The Intriguing Link Between Fructose, Uric Acid, and Metabolic Diseases - An Interview with Dr. Richard Johnson.

The Intriguing Link Between Fructose, Uric Acid, and Metabolic Diseases - An Interview with Dr. Richard Johnson

In this enlightening live session, Dr. Richard Johnson, a renowned figure in the study of metabolic diseases, shed light on the complex relationship between fructose consumption, uric acid levels, and a spectrum of metabolic diseases.

Hosted by Dr. Weimbs, president of Santa Barbara Nutrients (SBN), this discussion delved into the nuances of Dr. Johnson's extensive research, offering a compelling narrative on how our dietary choices influence our health far beyond the scale.



Fructose: A Double-Edged Sword

Fructose syrup, a ubiquitous sweetener in the processed food industry, owes its popularity to its cost-effectiveness and high sweetness. Derived mainly from cornstarch, this simple sugar is naturally present in fruits and some vegetables. While fructose in moderation, especially from whole foods, is benign, Dr. Johnson underscores the perils of its excessive consumption. The alarming rise in obesity, type 2 diabetes, and metabolic syndrome cases can be partly attributed to our increased fructose intake, highlighting a need for dietary vigilance.


Uric Acid: The Unseen Culprit

A fascinating aspect of Dr. Johnson's research is the spotlight on uric acid, a byproduct of fructose metabolism often overlooked in discussions about diet and health. Elevated uric acid levels, as Dr. Johnson explains, are not just a concern for those with gout but play a pivotal role in obesity and are associated with a host of other conditions, including cancer, Alzheimer's disease, chronic kidney disease (CKD), and Mesoamerican Nephropathy.


A Historical Perspective on Fructose Intake

Dr. Johnson offers an intriguing look back at fructose consumption through the ages, contrasting the limited intake of our ancestors with today's fructose-laden diets. This shift, he suggests, is a key driver of the modern health epidemic. Furthermore, the ability of our bodies to produce fructose internally, particularly in response to salty foods, adds another layer to this complex issue. The Brain-Fructose Connection Addressing the question of whether fructose can affect the brain directly, Dr. Johnson discusses how fructose metabolism might influence conditions such as epilepsy by impacting energy availability in the brain. This connection between diet and neurological health underscores the importance of considering the broader implications of our food choices.


Dietary Recommendations and Solutions

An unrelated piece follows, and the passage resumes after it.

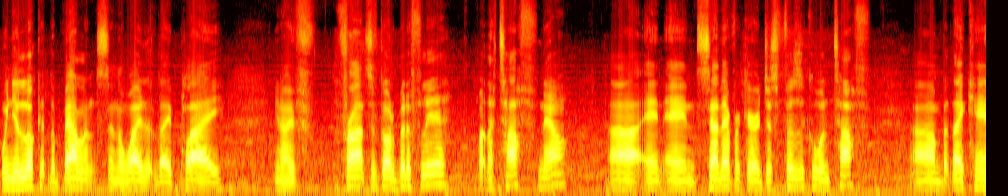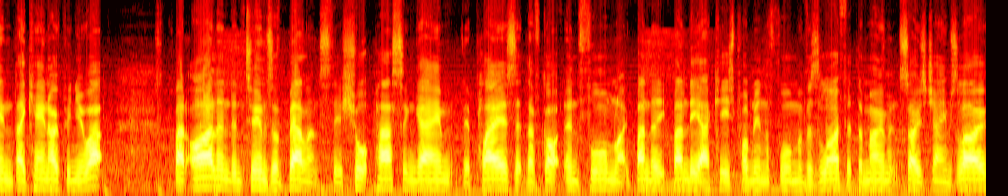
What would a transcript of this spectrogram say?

The conversation also touched on practical advice for mitigating these health risks, with Dr. Johnson advocating for a low-carbohydrate diet among other lifestyle changes. The discussion of "The Switch," a concept related to our body's metabolic responses, and the evolutionary loss of the uricase enzyme, which breaks down uric acid, offers a foundation for understanding our susceptibility to these diseases.


Conclusion: A Call for Mindful Eating

The key takeaway from Dr. Johnson's insights is the importance of a balanced diet, rich in whole fruits and vegetables, and low in processed foods and added sugars. While fructose itself is not the enemy, the context of its consumption—especially in excessive, processed forms—can have profound impacts on our health.

This live session not only highlights the significance of Dr. Johnson's research but also serves as a call to action for more mindful eating habits to combat the rise of metabolic diseases. In essence, our health is inextricably linked to our dietary choices.

As Dr. Johnson's research vividly illustrates, understanding the nuances of fructose and uric acid metabolism is crucial for navigating the complex landscape of metabolic health. By fostering an informed approach to diet, we can mitigate the risks associated with these modern maladies and pave the way for a healthier future.

Watch full interview HERE!